_Dataset items_

▬▬▬

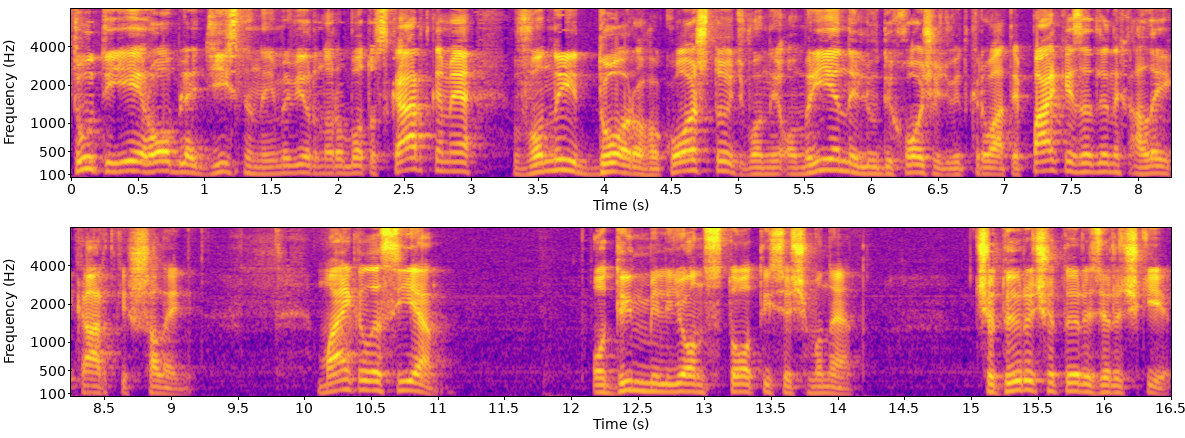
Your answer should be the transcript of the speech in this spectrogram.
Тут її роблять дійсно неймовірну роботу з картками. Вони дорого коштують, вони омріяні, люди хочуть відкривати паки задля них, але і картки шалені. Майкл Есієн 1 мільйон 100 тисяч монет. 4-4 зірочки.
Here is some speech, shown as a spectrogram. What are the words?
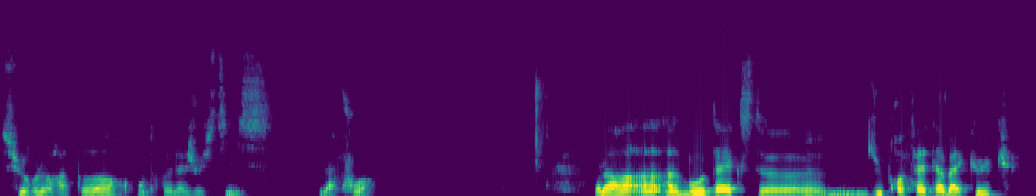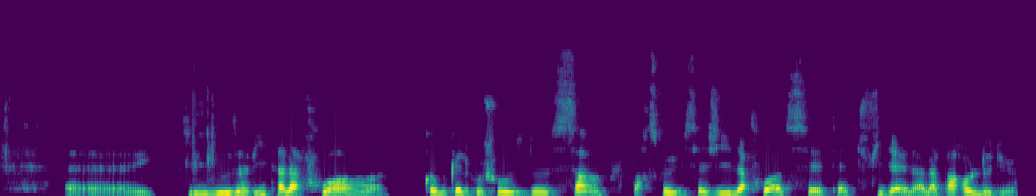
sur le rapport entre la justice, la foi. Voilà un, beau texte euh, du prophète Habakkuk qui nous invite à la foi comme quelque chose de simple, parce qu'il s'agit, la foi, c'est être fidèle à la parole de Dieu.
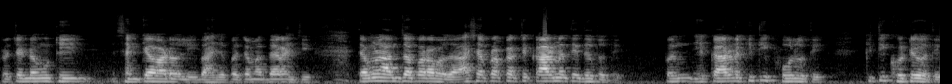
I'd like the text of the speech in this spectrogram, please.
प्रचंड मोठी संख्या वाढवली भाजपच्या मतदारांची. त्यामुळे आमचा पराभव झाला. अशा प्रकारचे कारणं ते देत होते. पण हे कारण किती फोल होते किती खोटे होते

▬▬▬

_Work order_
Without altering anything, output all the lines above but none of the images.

_Task result_
Your answer should be the transcript of the speech in this spectrogram.
Тут її роблять дійсно неймовірну роботу з картками. Вони дорого коштують, вони омріяні, люди хочуть відкривати паки задля них, але і картки шалені. Майкл Есієн 1 мільйон 100 тисяч монет. 4-4 зірочки.
Here is some speech, shown as a spectrogram. What are the words?
sur le rapport entre la justice, la foi. Voilà un, beau texte euh, du prophète Habakkuk qui nous invite à la foi comme quelque chose de simple, parce qu'il s'agit, la foi, c'est être fidèle à la parole de Dieu.
I'd like the text of the speech in this spectrogram, please.
प्रचंड मोठी संख्या वाढवली भाजपच्या मतदारांची. त्यामुळे आमचा पराभव झाला. अशा प्रकारचे कारणं ते देत होते. पण हे कारण किती फोल होते किती खोटे होते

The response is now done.